Michigan MMA fighter Brink moving up in UFC world

Apr 26, 2017

VANDERBILT, Mich. - Ryse Brink’s mixed martial arts career almost ended before it even began.

The 23-year-old fighter was raised in Vanderbilt, Michigan, a small village nestled away just north of Gaylord. His dad was a single parent, and they developed a strong bond as Brink grew up.

Ryse Brink earns a TKO victory in KOP (Knockout Promotions) 54 at the Deltaplex Arena in Grand Rapids. His next fight is June 17 at the same venue.
Credit Ryse Brink

Brink’s world changed in 2009, when his dad died. He never considered MMA as a career, until his father’s passing.

“To be honest with you, I thought MMA was trash at first,” Brink said. “I thought I would do boxing. But then I started grappling and I fell in love with that.”

He ultimately took a fight to get in the octagon with a kid that he had some prior differences with.

“I couldn’t stand him and he ran his mouth off about my father, he passed away around the time. I knew that was my shot to get in the octagon with him and I couldn’t get in trouble for fighting him,” Brink said. “So, I took that fight and trained my (butt) off for four months.”

But his opponent backed out before the fight, and Brink wondered if he even wanted to go through with the event.

“My family told me, ‘You trained for four months for it, you might as well go through with it’,” Brink said. “So, I did it, got a 17 second knockout in the first round and fell in love with it ever since.”

Brink used his contagious attitude and success in the octagon to build a strong following in northern Michigan. He continued to fight at the amateur level and earned a 7-2 record, his only losses coming fighting middleweight. Then he got the call to become a pro a little over a year ago. He’s staying as a lightweight, at 155 pounds, with a 3-1 record.

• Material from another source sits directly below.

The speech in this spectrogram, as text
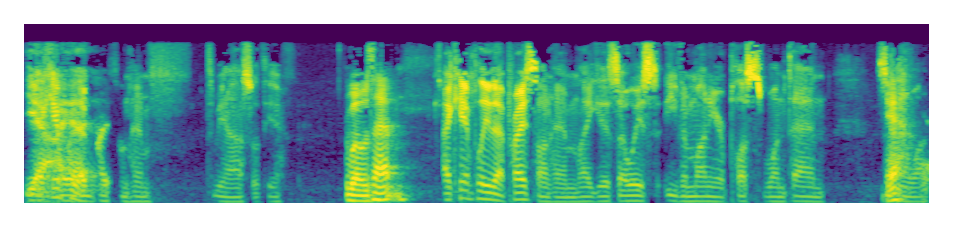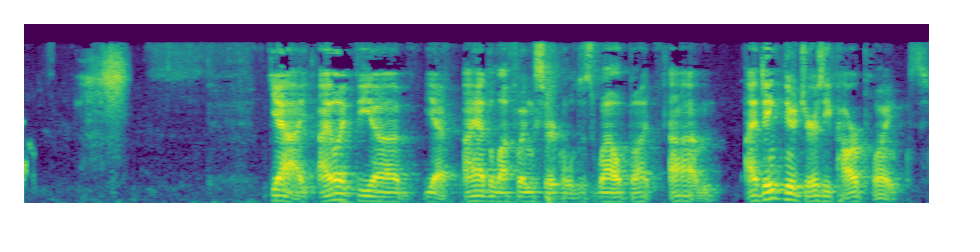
Yeah. I can't I believe had- that uh, price on him. To be honest with you, What was that? I can't believe that price on him. Like it's always even money or plus one ten. Yeah. Yeah, I, I like the uh yeah, I had the left wing circled as well, but um I think New Jersey power points,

Brink enjoys the performance aspect of MMA, giving him the rush of from a crowd for the first time since high school sports.

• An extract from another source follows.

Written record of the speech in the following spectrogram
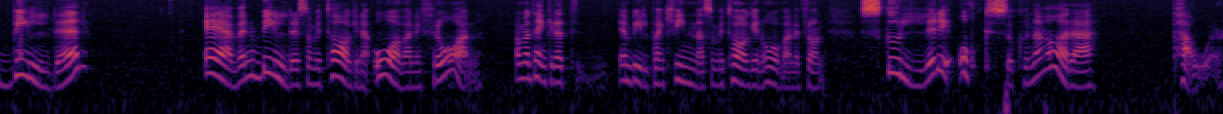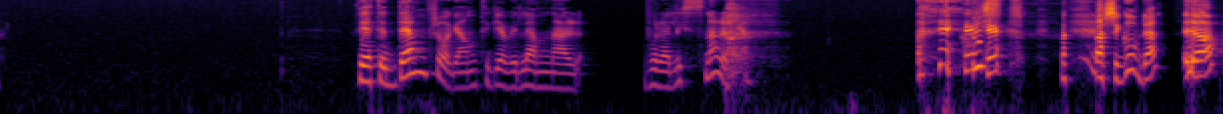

“And it was tenfold, it was way better than playing basketball in front of a couple hundred people. When I got that feeling I was like, this is something that I can keep on doing,” Brink said.

Brink is juggling work and his pro MMA career, which is a delicate balancing act made easier by his employer. He works as a union pipefitter for Local 85 Plumbers and Steamfitters in Saginaw. They are also his sponsor, and give him extended breaks to train for his upcoming fights.

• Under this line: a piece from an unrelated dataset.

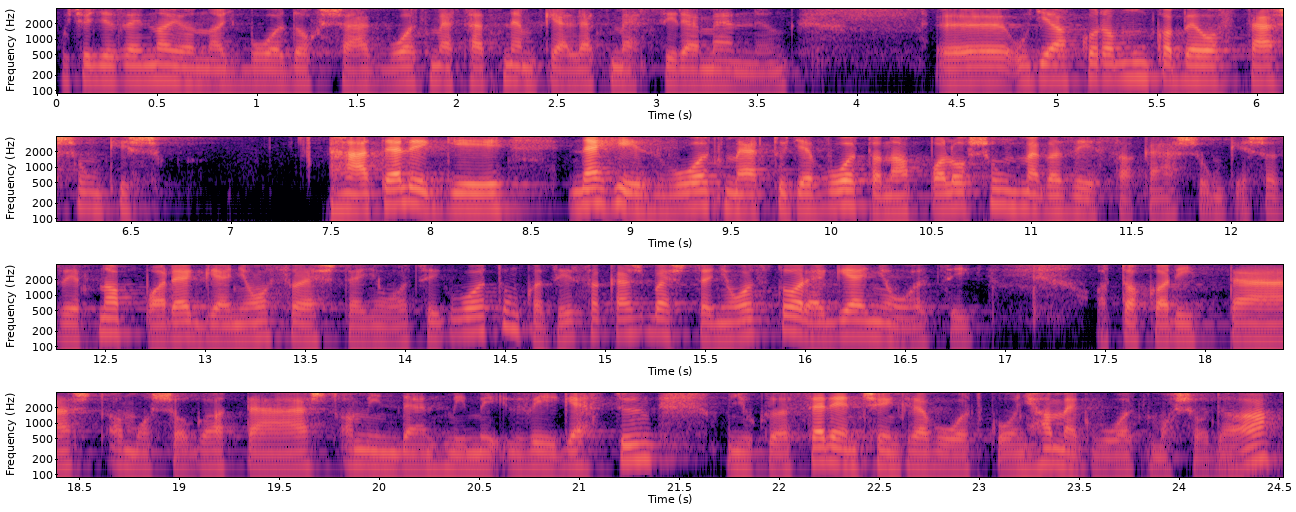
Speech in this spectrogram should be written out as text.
Úgyhogy ez egy nagyon nagy boldogság volt, mert hát nem kellett messzire mennünk. Ugye akkor a munkabeosztásunk is Hát eléggé nehéz volt, mert ugye volt a nappalosunk, meg az éjszakásunk, és azért nappal reggel 8 este 8-ig voltunk, az éjszakásban este 8-tól reggel 8-ig a takarítást, a mosogatást, a mindent mi végeztünk. Mondjuk a szerencsénkre volt konyha, meg volt mosoda,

“Fighting as an amateur, I was training on and off up north. It wasn’t the level of intensity as my training now. As a pro, I go downstate and isolate myself down in the Detroit area, training with some of the best athletes in the state of Michigan and in the Midwest,” Brink said. “The level of competition makes you sacrifice more, but if you want to call yourself a professional, unless you dive head first then what are you doing? If you’re not going to commit yourself and learn everything and make it your trade you might as well not be fighting.”

The option to train full-time and come back to work when he needs some extra money took some persuading from Brink, but he has worked hard to help market the company along with his fighting brand.

“When I was 1-0, I was working and training, I wasn’t just straight training you know what I mean? But now that I’m going to be fighting top of the state competition, I can’t be in it half way,” Brink said.

Of course, he had some doubters at first, some of his union bosses couldn’t believe that he would throw away an opportunity to work 30 consecutive years and retire with full pension and benefits. But Brink knew that he wanted to chase his dream of becoming a UFC fighter.

“Growing up I fought against odds my whole life and when you don’t have a mom and your dad passes away, a lot of times you grow up hating the world. And I did, but I defeated odds by not becoming a kid of the system,” Brink said.

Now Brink aims to continue to rise through the ranks of the MMA world, and dreams of making enough money to help out other kids who have lost their parents or are going through a similar situation as his.

“Right now I’m 100 percent full steam ahead with fighting and making a career out of this,” Brink said. “You have to be a part of something bigger than yourself. That’s something my dad taught me as a kid. When I go in there and fight, I’m not fighting an individual, I’m not fighting the guy across from me, I’m going in there and fighting everything I couldn’t fight against as a kid.”